“It is widely accepted that PJI risks increase significantly if corticosteroid injections are performed preoperatively within three months of the procedure; however, the risk of infection is much less widely studied when these injections are performed postoperatively,” Dr. Quinlan told AAOS Now. “Most single-institution studies provide conflicting data, and no large-scale study exists. A previous study published by Kew et al., in 2019 investigated the risks of periprosthetic infection following corticosteroid injection after total shoulder arthroplasty and found an increased risk of infection if the injection was performed within one month of the arthroplasty procedure. We sought to find out if similar increased risks existed with postoperative injection following TKA as well.”

The study authors queried the Humana dataset for TKA patients treated between 2007 and 2017. Patients who received an ipsilateral knee corticosteroid injection in the postoperative period were matched 2:1 to noninjection controls. Between-group comparisons were made for infection diagnoses six months to one year following an injection and an ipsilateral procedure for infection at any postoperative time point.

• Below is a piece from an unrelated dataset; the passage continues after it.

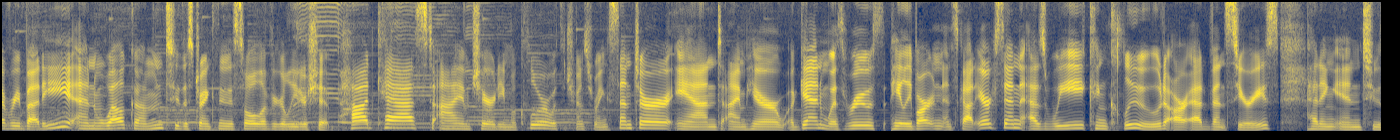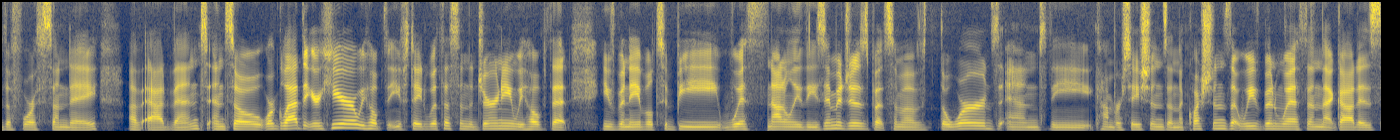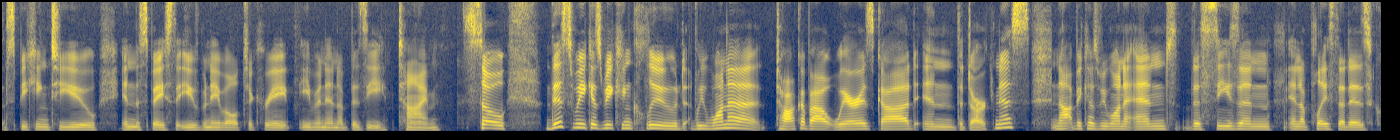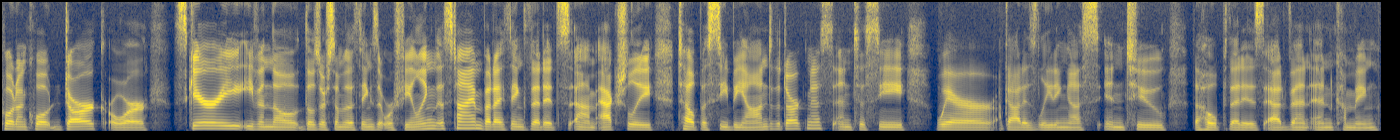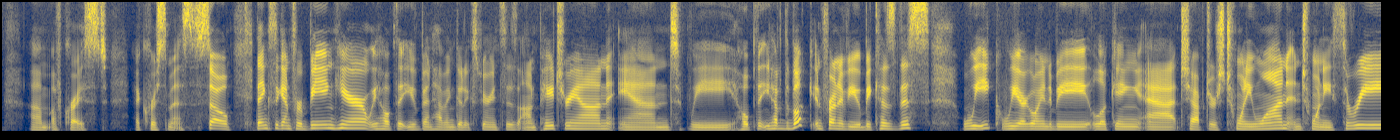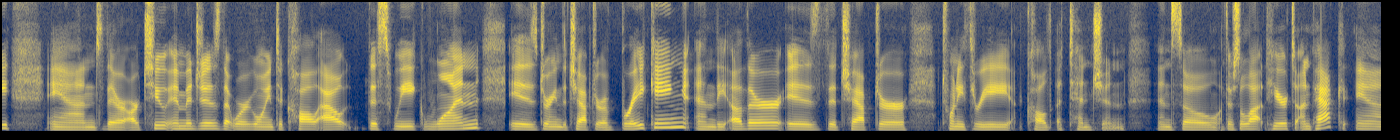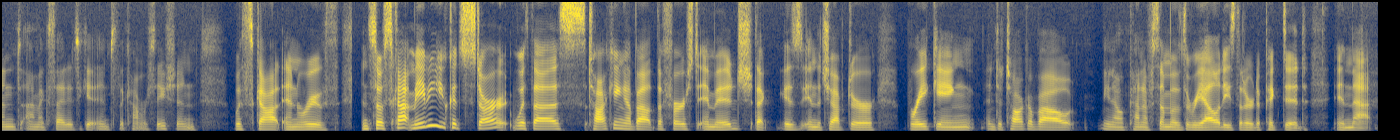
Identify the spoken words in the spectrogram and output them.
everybody, and welcome to the Strengthening the Soul of Your Leadership podcast. I am Charity McClure with the Transforming Center, and I'm here again with Ruth, Haley Barton, and Scott Erickson as we conclude our Advent series heading into the fourth Sunday of Advent. And so we're glad that you're here. We hope that you've stayed with us in the journey. We hope that you've been able to be with not only these images, but some of the words and the conversations and the questions that we've been with, and that God is speaking to you in the space that you've been able to create, even in a busy time. So, this week, as we conclude, we want to talk about where is God in the darkness, not because we want to end this season in a place that is quote unquote dark or scary, even though those are some of the things that we're feeling this time. But I think that it's um, actually to help us see beyond the darkness and to see where God is leading us into the hope that is Advent and coming um, of Christ at Christmas. So, thanks again for being here. We hope that you've been having good experiences on Patreon, and we hope that you have the book in front of you because this week we are going to be looking at chapters 21 and 23. And there are two images that we're going to call out this week. One is during the chapter of breaking, and the other is the chapter 23 called attention. And so there's a lot here to unpack, and I'm excited to get into the conversation with Scott and Ruth. And so, Scott, maybe you could start with us talking about the first image that is in the chapter Breaking and to talk about, you know, kind of some of the realities that are depicted in that.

Final analysis included 166,946 TKAs, of which 5,628 patients (3.4 percent) received a postoperative corticosteroid injection. At all measured time points, patients who received injections in the same knee were significantly more likely to sustain periprosthetic infection compared to noninjection controls.

“When compared to a matched control cohort, patients who had a postoperative steroid injection were found to have a significantly increased rate of PJI at both six months (1.9 percent versus 1.1 percent; P < 0.0001) and one year (2.4 percent versus 1.4 percent; P < 0.0001) following the injection,” Dr. Quinlan shared. “At all time points studied, patients who underwent postoperative injection had a significantly higher rate of ipsilateral procedures for periprosthetic infection (1.8 percent versus 0.4 percent; P < 0.0001). Finally, the incidence of postoperative injections being performed increased steadily over the study period—from approximately 1 percent in 2007 to around 5 percent in 2017” (Fig. 1).

The increased infection risk for injection patients was in line with what the researchers hypothesized, although Dr. Quinlan said they were “somewhat surprised” that the overall rate of postoperative injections has increased overtime, considering the accumulating data associating the practice with infections.

Dr. Quinlan recommended that physicians use caution when giving existing TKA patients a corticosteroid injection. She also said that patients should be educated on the risks and have an understanding of the significant consequences associated with infection.

The study is limited by its retrospective design, so the authors could not establish infection etiology. Additionally, the dataset may not be representative of the whole population. Lastly, the researchers were unable to control for confounding factors.

“Further evaluation with a prospective study to evaluate the risk of infection with postoperative injection is needed to further elucidate our findings,” said Dr. Quinlan. “Further exploration into determining the driving factors for the increased incidence of postoperative injection of TKA over time would also be interesting. Finally, further studies to determine patient risk factors for developing an infection following a postoperative injection would be clinically relevant data.”

Dr. Quinlan’s coauthors of “Risk of Periprosthetic Infection Following Intra-Articular Corticosteroid Injections After Total Knee Arthroplasty” are Zoe Roecker, BS; James A. Browne, MD; and Brian C. Werner, MD.

Kaitlyn D’Onofrio is the associate editor for AAOS Now. She can be reached at kdonofrio@aaos.org.

Reference

  1. Kew ME, Cancienne JM, Christensen JE, et al: The timing of corticosteroid injections after arthroscopic shoulder procedures affects postoperative infection risk. Am J Sports Med 2019;47:915-21.